• Subsequently, in 1893–1913, the Germans fortified Thionville (which they called Diedenhofen), another city on the western edge of their newly acquired territory. Their arrangements thus mirrored French provisions at Verdun and Toul, guarding the Moselle and its gorges, and behind it the Rhine, against approach across the lowlands of the Moselle.
underground labyrinth, set beneath several meters of stone, where 2,000 men could be garrisoned. Of the forts the most formidable were Douaumont, and its slightly smaller twin, Vaux. Set on a plateau where the Hauts de Meuse rise to their highest point at almost 400 meters, Douaumont dominated the terrain of the future battlefield—as, indeed, it dominated the military architecture of its day.
The aerial reconnaissance photographs that would make its image familiar to most of the world in 1916 emphasized the sullen, determined simplicity of a design which had served fortification since the days of Louis XIV’s military architect, the Marquis de Vauban. The view from above revealed an outline in the shape of a polygon, or star, with its apex pointing north and its entrance in the center of the inwardly recessed southern wall. Zones of barbed wire, a line of metal spikes and a dry moat that could be covered by enfilading fire from the corners of the polygon defended the approaches. The flat surface of the roof, made of reinforced concrete below a heavy layer of soil, was broken by revolving turrets housing machine-gun posts, a big 155mm gun and several 75mm guns, two of them sharing a so-called Casemate de Bourges. They could all be retracted under the protection of huge metal domes, leaving little or nothing to be seen from the air of the fort’s real strength. This lay belowground, where the gloomy, echoing maze of galleries and rooms, still lit only by kerosene lamps in 1916, could house a working garrison of about 1,000 soldiers.

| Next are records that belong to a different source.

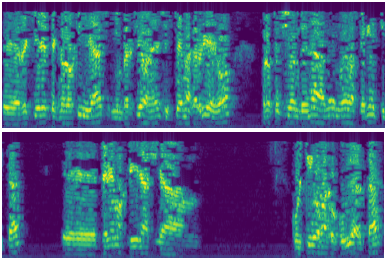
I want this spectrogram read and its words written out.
eh, requiere tecnologías, inversiones, sistemas de riego, protección de nave, nueva genética, eh, tenemos que ir hacia mm, cultivos bajo cubierta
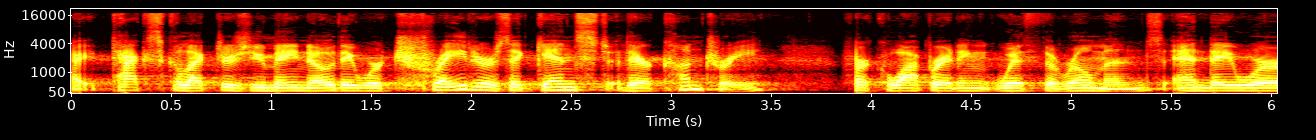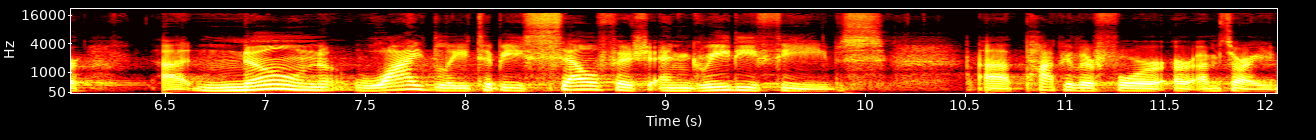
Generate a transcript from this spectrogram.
Right? Tax collectors, you may know, they were traitors against their country for cooperating with the Romans, and they were uh, known widely to be selfish and greedy thieves, uh, popular for, or I'm sorry,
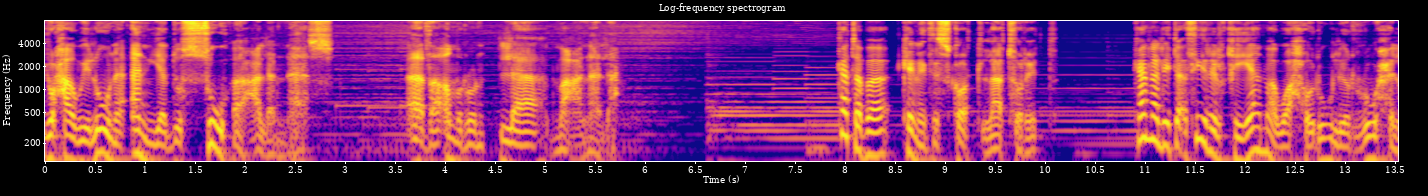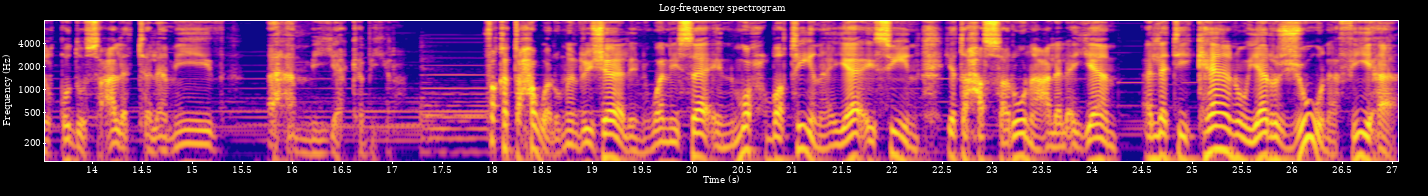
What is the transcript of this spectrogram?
يحاولون أن يدسوها على الناس. هذا أمر لا معنى له. كتب كينيث سكوت لاتوريت كان لتأثير القيامة وحلول الروح القدس على التلاميذ أهمية كبيرة. فقد تحولوا من رجال ونساء محبطين يائسين يتحسرون على الأيام التي كانوا يرجون فيها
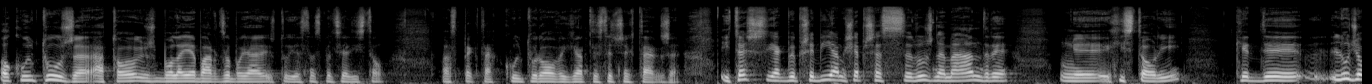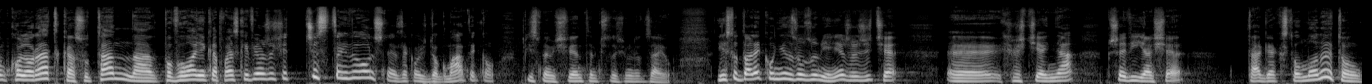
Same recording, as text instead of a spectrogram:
o kulturze, a to już boleje bardzo, bo ja tu jestem specjalistą w aspektach kulturowych i artystycznych także. I też jakby przebijam się przez różne meandry y, historii, kiedy ludziom koloratka, sutanna, powołanie kapłańskie wiąże się czysto i wyłącznie z jakąś dogmatyką, Pismem Świętym czy coś w tym rodzaju. Jest to daleko niezrozumienie, że życie e, chrześcijanina przewija się tak jak z tą monetą,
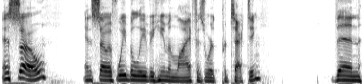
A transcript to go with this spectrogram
And so, and so, if we believe a human life is worth protecting, then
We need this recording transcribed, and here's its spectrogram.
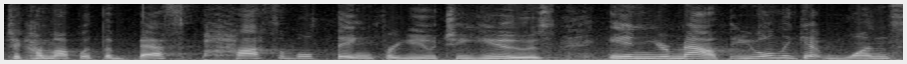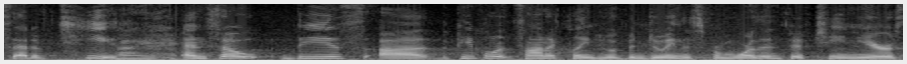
to come up with the best possible thing for you to use in your mouth. You only get one set of teeth. Right. And so these, uh, the people at Soniclean who have been doing this for more than 15 years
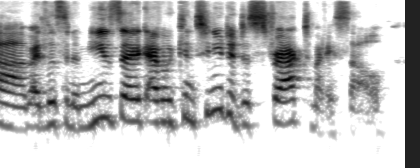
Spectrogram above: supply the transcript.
Um, I'd listen to music. I would continue to distract myself.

S’ensevelir sous les ruines du fort plutôt que de le rendre, proclaimed the motto inscribed in the underground corridors of Douaumont and the other Verdun forts: “Rather be buried beneath the ruins of the fort than surrender.” After mobilization in 1914 there were in fact about 500 men in Douaumont to contemplate the prospect of sacrificing themselves in this fashion. Yet the French high command soon judged that the opening stages of the war had made their position irrelevant and outmoded. The ease with which the Germans had taken the Belgian forts of Liège and Namur and the French fort of Manonviller had seemed to demonstrate the ineffectiveness of any fort against the new generation of artillery, so the men and weaponry lodged in Douaumont would be more safely and usefully deployed in the field.
This lesson overlooked the fact that the business of subduing Liège had at the time seemed to the Germans an agonizing hitch in their advance, as well as the fact that the Verdun forts had withstood the assault of autumn 1914 without suffering serious damage. Yet Joffre and his staff soon converted it into dogma because it suited their assumptions, and Joffre, in particular, was never a man to question his assumptions. The whole bias of his thinking, like that of virtually all his contemporaries, inclined to offensive and not defensive strategy. “Whatever the circumstance,” said the first sentence of Plan XVII, Joffre’s counterpart to the Schlieffen Plan, “it is the Commander-in-Chief’s intention to advance with all forces united to attack the German armies.” So little time did he have for the very concept of defense, indeed, that he insisted on describing his last-ditch defense at the Marne as an attack. This curious blurring of distinctions, moreover, answered not just to the temper of military thinking but to the whole temper of the nation.